■ Aim of the task ■
From the entries below, please output exactly the lines starting at the one containing "This is a spectrogram" and ending at the one containing "Can you read", both included.

[Data entries]
┏━━

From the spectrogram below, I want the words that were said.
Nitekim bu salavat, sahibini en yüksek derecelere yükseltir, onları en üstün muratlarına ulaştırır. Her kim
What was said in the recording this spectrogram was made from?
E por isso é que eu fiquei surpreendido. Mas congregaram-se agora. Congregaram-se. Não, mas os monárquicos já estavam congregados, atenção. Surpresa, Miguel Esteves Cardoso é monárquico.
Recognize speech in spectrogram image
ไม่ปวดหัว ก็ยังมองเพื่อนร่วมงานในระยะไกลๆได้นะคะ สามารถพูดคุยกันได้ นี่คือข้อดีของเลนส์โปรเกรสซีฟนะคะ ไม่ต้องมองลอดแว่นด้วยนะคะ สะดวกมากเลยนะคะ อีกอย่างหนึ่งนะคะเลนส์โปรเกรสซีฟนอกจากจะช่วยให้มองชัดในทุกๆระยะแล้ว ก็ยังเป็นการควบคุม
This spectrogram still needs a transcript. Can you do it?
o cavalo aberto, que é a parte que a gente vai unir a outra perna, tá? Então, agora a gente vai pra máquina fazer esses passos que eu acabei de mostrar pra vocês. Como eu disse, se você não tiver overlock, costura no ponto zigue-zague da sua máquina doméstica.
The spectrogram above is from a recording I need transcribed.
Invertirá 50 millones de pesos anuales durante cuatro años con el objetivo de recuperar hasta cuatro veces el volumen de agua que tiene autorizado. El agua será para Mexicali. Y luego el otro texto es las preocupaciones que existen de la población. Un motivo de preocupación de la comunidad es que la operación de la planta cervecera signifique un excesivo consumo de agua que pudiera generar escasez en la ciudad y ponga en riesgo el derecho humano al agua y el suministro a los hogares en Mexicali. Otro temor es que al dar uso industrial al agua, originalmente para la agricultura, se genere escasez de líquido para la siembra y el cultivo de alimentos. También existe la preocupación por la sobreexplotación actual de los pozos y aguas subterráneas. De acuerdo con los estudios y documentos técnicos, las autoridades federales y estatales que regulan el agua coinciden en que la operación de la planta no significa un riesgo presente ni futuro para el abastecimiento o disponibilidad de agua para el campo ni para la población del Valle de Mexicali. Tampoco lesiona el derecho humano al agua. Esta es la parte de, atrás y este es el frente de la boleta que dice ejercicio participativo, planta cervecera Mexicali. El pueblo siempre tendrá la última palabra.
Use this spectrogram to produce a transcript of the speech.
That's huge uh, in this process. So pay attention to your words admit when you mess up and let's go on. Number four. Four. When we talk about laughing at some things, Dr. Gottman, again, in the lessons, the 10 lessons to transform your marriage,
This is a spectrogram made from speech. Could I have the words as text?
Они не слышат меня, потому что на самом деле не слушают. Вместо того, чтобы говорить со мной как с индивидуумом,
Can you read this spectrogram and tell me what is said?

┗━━
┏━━

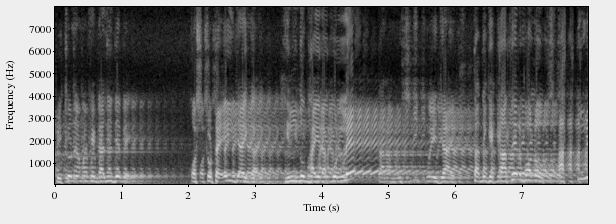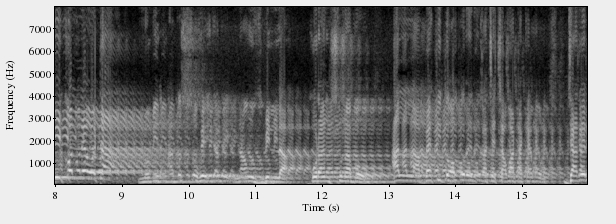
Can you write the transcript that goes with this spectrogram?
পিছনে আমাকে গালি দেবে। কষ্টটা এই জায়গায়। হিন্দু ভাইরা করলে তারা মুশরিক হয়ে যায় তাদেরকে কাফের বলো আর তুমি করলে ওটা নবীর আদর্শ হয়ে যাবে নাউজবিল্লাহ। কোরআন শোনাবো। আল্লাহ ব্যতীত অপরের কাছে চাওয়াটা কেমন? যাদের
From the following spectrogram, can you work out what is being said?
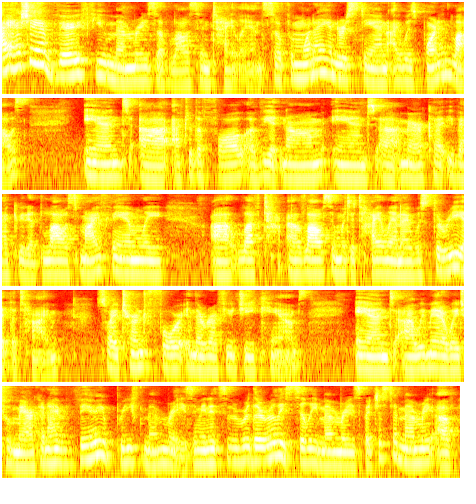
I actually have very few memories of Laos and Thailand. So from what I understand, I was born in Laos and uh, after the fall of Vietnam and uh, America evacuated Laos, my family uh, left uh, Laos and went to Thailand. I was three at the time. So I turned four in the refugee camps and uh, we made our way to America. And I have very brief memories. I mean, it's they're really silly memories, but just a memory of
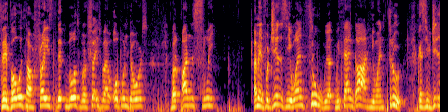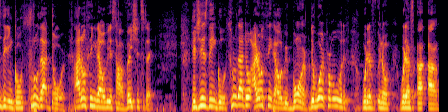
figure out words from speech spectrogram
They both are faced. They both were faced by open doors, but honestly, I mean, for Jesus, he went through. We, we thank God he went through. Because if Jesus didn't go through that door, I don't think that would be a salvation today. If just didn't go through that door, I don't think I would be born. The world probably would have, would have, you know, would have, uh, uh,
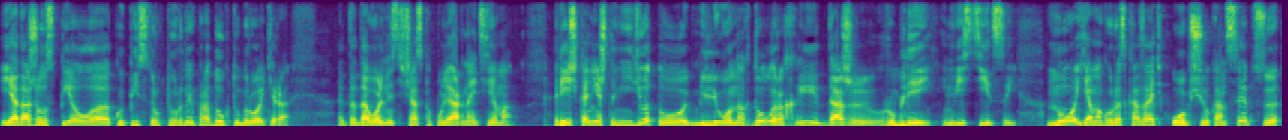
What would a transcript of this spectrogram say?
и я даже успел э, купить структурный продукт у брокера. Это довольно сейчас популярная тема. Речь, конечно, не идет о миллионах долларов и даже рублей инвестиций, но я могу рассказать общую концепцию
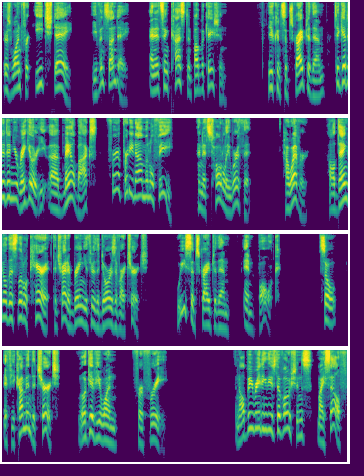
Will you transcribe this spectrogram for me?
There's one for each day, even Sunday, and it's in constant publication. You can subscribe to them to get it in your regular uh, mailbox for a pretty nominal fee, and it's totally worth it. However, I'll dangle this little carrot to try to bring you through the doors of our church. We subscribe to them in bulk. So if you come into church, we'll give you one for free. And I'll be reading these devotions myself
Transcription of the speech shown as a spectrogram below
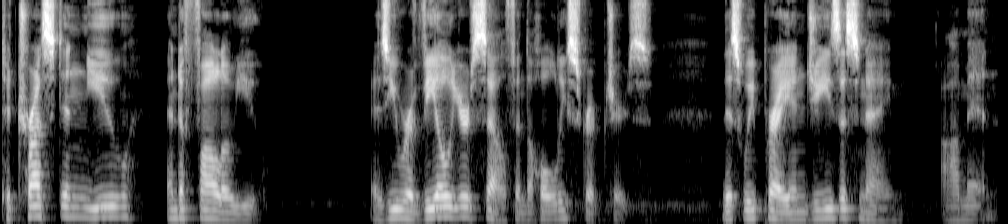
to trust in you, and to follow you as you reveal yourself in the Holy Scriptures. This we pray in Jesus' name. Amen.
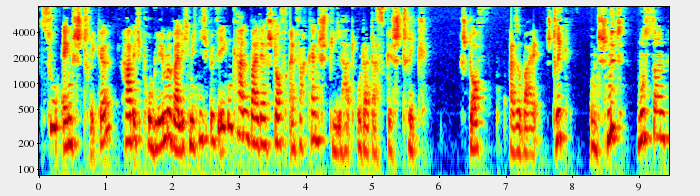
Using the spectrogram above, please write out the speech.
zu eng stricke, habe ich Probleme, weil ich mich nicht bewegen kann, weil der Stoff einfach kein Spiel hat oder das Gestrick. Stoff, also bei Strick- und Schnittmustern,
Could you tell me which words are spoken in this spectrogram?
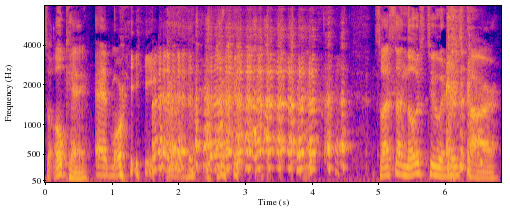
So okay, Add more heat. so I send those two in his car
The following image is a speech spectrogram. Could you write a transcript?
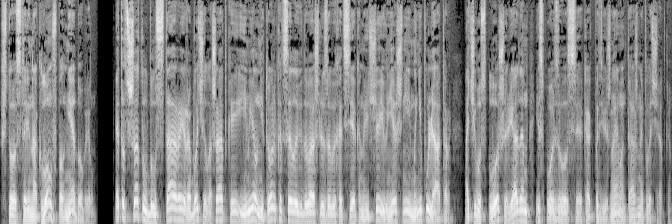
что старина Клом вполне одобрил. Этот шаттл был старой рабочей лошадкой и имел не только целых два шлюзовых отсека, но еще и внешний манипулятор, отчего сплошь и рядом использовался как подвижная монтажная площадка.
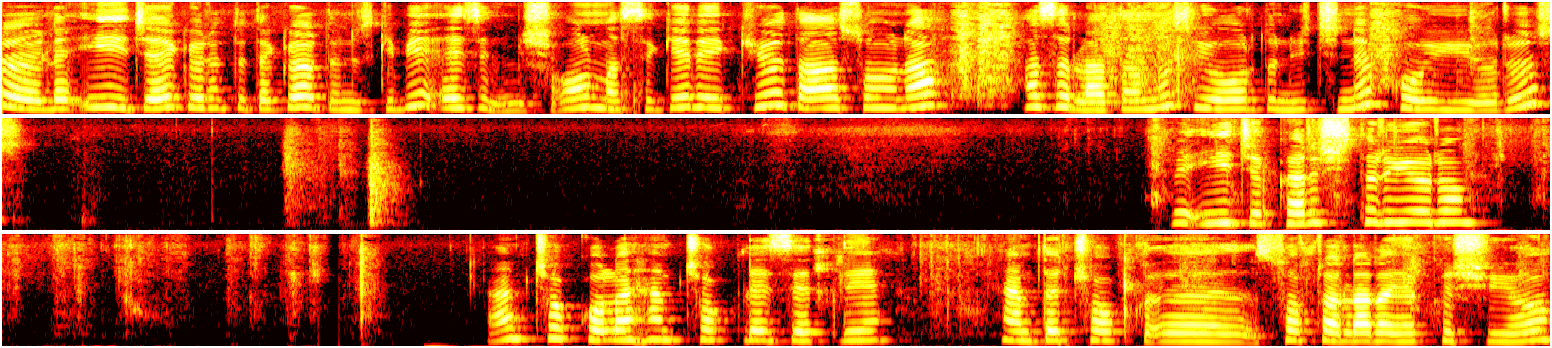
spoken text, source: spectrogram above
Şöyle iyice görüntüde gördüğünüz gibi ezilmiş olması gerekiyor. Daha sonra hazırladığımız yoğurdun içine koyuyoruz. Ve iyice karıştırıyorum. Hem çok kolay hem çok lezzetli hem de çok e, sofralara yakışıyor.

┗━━

■ Output below ■
This is a spectrogram made from speech. Could I have the words as text?
Они не слышат меня, потому что на самом деле не слушают. Вместо того, чтобы говорить со мной как с индивидуумом,
Can you read this spectrogram and tell me what is said?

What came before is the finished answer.